Britain’s projected exit from the European Union has taken another twist. High Court judges have ruled that Theresa May cannot trigger Article 50 without the backing of Parliament putting at risk the government’s planned timetable for Brexit. The decision will be challenged by the Government but unless the appeal is successful, Theresa May could be forced to change her plans.
This ruling will not stop Brexit. Some pro EU campaigners point to the large majority in the House of Commons of Remain MPs but fail to grasp the changed climate. The country in a huge democratic exercise has now voted to leave the European Union and the campaign is over. Although many MPs are unhappy with this decision they understand the ramifications of overturning the will of the British people and will accept the result and vote for Article 50.
On the 23rd June, Britain voted to leave the European Union. That much is clear, that debate is over. However there were many different reasons as to why voters took this decision. Issues such as immigration have taken precedence in the post-mortem but there were other reasons as well. There was nothing on the ballot paper which spelt out what Britain’s new relationship would be with Europe and it is right this is discussed and debated.
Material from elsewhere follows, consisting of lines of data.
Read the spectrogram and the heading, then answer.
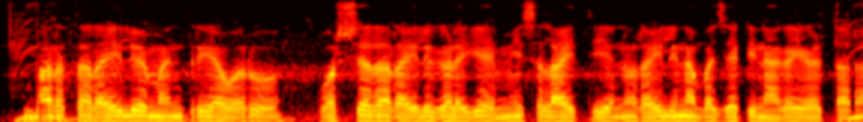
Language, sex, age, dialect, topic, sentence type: Kannada, male, 18-24, Central, banking, statement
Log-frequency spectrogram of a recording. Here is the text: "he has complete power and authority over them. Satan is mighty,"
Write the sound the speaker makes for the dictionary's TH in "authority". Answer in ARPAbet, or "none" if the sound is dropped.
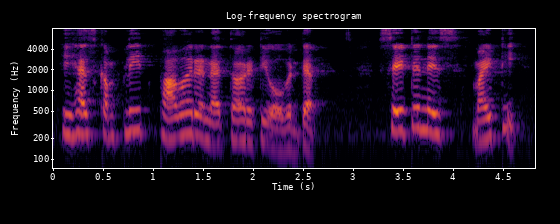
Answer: T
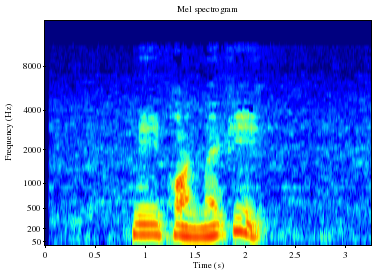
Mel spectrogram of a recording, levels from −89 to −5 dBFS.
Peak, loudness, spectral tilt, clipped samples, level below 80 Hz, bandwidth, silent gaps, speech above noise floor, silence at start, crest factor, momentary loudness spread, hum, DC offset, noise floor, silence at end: -6 dBFS; -25 LUFS; -8.5 dB/octave; under 0.1%; -54 dBFS; 11 kHz; none; 32 dB; 0.85 s; 22 dB; 12 LU; none; under 0.1%; -56 dBFS; 1.1 s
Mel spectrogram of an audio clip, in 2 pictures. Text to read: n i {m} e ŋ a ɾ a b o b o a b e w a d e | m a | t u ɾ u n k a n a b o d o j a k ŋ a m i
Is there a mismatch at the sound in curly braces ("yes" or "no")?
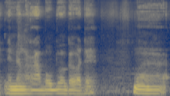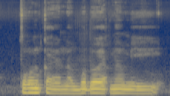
no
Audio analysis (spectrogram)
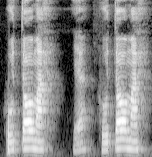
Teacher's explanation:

In this country we live in a parliamentary democracy. It was Parliament who voted to bring about the referendum and it is Parliament who should sign off on the deal, sealing the will of the British people. The government should not be forced to reveal their whole bargaining hand before Parliament but should highlight their general direction. This way Parliament can carefully scrutinise the government’s plans and ensure that the British people gain the best possible deal.
The reality is this is a situation which could easily have been avoided. At no stage would Parliament have defeated the government on this and Theresa May could have prevented this outcome by including Parliament in the process. Brexit was never going to be smooth, but it doesn’t necessarily have to be this difficult. This will be interpreted as a setback for the government but could be the reminder they need that they cannot bypass Parliament and that Parliament could actually be useful in this process.